I need the lines below from the one with "Can I have the" down to the one with "pull spoken text from spectrogram" reproduced exactly, both ends included, and nothing else.

**DATA TO USE:**
BEGIN

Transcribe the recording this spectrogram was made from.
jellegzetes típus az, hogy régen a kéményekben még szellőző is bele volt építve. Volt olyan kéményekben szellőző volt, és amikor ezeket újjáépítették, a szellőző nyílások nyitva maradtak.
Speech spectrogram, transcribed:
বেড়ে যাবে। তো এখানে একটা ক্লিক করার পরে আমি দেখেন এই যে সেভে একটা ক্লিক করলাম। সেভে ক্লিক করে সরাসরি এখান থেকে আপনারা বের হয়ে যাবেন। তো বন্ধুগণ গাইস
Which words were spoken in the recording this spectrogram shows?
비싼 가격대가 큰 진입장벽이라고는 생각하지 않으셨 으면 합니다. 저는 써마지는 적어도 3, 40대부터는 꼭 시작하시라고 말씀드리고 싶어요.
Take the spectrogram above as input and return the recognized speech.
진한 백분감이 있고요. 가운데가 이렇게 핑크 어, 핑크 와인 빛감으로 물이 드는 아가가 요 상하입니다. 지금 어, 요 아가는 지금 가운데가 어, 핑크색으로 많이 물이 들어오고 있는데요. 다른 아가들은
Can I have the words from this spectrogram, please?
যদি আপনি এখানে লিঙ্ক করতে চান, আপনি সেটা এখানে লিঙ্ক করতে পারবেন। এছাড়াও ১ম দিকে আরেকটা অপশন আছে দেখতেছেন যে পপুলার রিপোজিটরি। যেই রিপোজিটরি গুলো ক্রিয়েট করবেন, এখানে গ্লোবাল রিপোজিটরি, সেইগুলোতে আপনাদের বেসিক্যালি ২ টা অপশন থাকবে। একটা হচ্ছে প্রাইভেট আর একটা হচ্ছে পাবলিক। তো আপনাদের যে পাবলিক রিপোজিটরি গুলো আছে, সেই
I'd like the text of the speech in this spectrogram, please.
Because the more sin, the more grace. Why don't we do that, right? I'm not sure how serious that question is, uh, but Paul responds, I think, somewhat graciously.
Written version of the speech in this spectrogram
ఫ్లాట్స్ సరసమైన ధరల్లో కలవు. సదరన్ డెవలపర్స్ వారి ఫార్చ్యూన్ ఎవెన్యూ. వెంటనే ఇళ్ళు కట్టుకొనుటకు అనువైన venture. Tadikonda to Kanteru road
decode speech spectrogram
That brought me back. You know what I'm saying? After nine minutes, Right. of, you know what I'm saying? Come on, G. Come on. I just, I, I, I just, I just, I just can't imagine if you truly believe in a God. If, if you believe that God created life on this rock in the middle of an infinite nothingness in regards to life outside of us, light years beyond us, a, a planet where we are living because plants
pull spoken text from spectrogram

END
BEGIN

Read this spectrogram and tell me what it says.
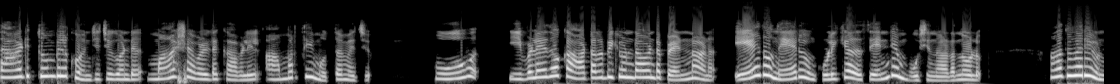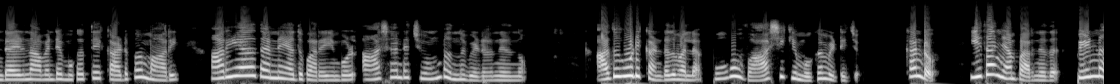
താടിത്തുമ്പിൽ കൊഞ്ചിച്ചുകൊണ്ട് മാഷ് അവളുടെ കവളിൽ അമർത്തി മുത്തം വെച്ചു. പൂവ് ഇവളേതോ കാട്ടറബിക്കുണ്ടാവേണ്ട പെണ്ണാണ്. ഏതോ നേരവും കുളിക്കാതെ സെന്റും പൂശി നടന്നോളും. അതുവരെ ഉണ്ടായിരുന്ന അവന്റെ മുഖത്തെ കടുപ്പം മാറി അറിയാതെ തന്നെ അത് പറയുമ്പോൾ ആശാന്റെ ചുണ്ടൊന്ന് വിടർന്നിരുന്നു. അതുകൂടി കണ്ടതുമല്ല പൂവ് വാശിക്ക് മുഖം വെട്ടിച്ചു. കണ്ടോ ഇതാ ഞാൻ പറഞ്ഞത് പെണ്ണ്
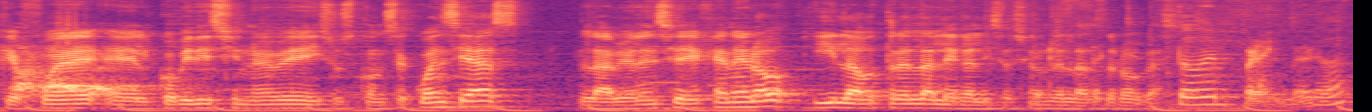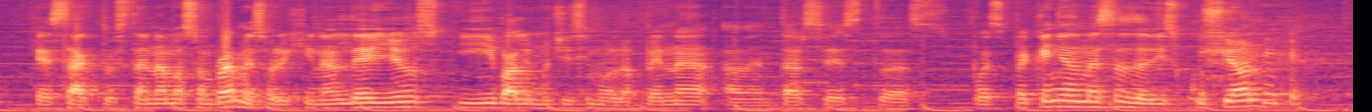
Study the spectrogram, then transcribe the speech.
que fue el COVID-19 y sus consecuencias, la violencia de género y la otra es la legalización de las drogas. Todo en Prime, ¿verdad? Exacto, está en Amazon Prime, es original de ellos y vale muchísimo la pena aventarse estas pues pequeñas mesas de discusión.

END

**RESPONSE BELOW:**
Can I have the words from this spectrogram, please?
যদি আপনি এখানে লিঙ্ক করতে চান, আপনি সেটা এখানে লিঙ্ক করতে পারবেন। এছাড়াও ১ম দিকে আরেকটা অপশন আছে দেখতেছেন যে পপুলার রিপোজিটরি। যেই রিপোজিটরি গুলো ক্রিয়েট করবেন, এখানে গ্লোবাল রিপোজিটরি, সেইগুলোতে আপনাদের বেসিক্যালি ২ টা অপশন থাকবে। একটা হচ্ছে প্রাইভেট আর একটা হচ্ছে পাবলিক। তো আপনাদের যে পাবলিক রিপোজিটরি গুলো আছে, সেই
I'd like the text of the speech in this spectrogram, please.
Because the more sin, the more grace. Why don't we do that, right? I'm not sure how serious that question is, uh, but Paul responds, I think, somewhat graciously.
Written version of the speech in this spectrogram
ఫ్లాట్స్ సరసమైన ధరల్లో కలవు. సదరన్ డెవలపర్స్ వారి ఫార్చ్యూన్ ఎవెన్యూ. వెంటనే ఇళ్ళు కట్టుకొనుటకు అనువైన venture. Tadikonda to Kanteru road
decode speech spectrogram
That brought me back. You know what I'm saying? After nine minutes, Right. of, you know what I'm saying? Come on, G. Come on. I just, I, I, I just, I just, I just can't imagine if you truly believe in a God. If, if you believe that God created life on this rock in the middle of an infinite nothingness in regards to life outside of us, light years beyond us, a, a planet where we are living because plants
pull spoken text from spectrogram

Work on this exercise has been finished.